What this task involves
A word-for-word copy of the whole listing is the required answer.

┌─ Given information

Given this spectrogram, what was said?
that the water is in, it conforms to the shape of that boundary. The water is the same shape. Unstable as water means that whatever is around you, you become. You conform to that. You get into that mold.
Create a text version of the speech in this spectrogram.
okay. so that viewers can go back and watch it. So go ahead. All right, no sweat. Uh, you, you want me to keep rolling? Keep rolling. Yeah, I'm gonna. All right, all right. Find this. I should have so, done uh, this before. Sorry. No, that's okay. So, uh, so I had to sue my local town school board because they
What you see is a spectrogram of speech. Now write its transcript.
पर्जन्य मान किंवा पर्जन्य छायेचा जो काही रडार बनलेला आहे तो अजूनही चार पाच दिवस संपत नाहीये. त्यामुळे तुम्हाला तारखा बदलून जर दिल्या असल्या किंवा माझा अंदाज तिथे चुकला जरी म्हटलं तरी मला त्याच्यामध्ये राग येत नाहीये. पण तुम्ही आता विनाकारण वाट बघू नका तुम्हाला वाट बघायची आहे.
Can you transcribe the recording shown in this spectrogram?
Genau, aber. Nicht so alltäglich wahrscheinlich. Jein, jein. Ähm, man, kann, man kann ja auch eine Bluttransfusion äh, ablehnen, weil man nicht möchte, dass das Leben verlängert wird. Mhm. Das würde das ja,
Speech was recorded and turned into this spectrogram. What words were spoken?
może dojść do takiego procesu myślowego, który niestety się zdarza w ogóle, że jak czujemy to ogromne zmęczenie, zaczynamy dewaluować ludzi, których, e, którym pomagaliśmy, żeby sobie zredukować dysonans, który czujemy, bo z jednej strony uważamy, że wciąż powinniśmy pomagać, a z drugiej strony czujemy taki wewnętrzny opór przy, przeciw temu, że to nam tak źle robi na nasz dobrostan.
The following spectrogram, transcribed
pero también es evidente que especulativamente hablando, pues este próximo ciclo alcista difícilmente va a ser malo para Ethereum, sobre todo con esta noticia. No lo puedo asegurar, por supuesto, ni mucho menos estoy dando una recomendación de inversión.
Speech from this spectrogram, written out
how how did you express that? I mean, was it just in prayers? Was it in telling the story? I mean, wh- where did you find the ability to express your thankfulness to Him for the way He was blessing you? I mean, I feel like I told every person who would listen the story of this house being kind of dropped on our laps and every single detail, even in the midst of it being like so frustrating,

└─

Solution to this exercise
Given this spectrogram, what was said?
that the water is in, it conforms to the shape of that boundary. The water is the same shape. Unstable as water means that whatever is around you, you become. You conform to that. You get into that mold.
Create a text version of the speech in this spectrogram.
okay. so that viewers can go back and watch it. So go ahead. All right, no sweat. Uh, you, you want me to keep rolling? Keep rolling. Yeah, I'm gonna. All right, all right. Find this. I should have so, done uh, this before. Sorry. No, that's okay. So, uh, so I had to sue my local town school board because they
What you see is a spectrogram of speech. Now write its transcript.
पर्जन्य मान किंवा पर्जन्य छायेचा जो काही रडार बनलेला आहे तो अजूनही चार पाच दिवस संपत नाहीये. त्यामुळे तुम्हाला तारखा बदलून जर दिल्या असल्या किंवा माझा अंदाज तिथे चुकला जरी म्हटलं तरी मला त्याच्यामध्ये राग येत नाहीये. पण तुम्ही आता विनाकारण वाट बघू नका तुम्हाला वाट बघायची आहे.
Can you transcribe the recording shown in this spectrogram?
Genau, aber. Nicht so alltäglich wahrscheinlich. Jein, jein. Ähm, man, kann, man kann ja auch eine Bluttransfusion äh, ablehnen, weil man nicht möchte, dass das Leben verlängert wird. Mhm. Das würde das ja,
Speech was recorded and turned into this spectrogram. What words were spoken?
może dojść do takiego procesu myślowego, który niestety się zdarza w ogóle, że jak czujemy to ogromne zmęczenie, zaczynamy dewaluować ludzi, których, e, którym pomagaliśmy, żeby sobie zredukować dysonans, który czujemy, bo z jednej strony uważamy, że wciąż powinniśmy pomagać, a z drugiej strony czujemy taki wewnętrzny opór przy, przeciw temu, że to nam tak źle robi na nasz dobrostan.
The following spectrogram, transcribed
pero también es evidente que especulativamente hablando, pues este próximo ciclo alcista difícilmente va a ser malo para Ethereum, sobre todo con esta noticia. No lo puedo asegurar, por supuesto, ni mucho menos estoy dando una recomendación de inversión.
Speech from this spectrogram, written out
how how did you express that? I mean, was it just in prayers? Was it in telling the story? I mean, wh- where did you find the ability to express your thankfulness to Him for the way He was blessing you? I mean, I feel like I told every person who would listen the story of this house being kind of dropped on our laps and every single detail, even in the midst of it being like so frustrating,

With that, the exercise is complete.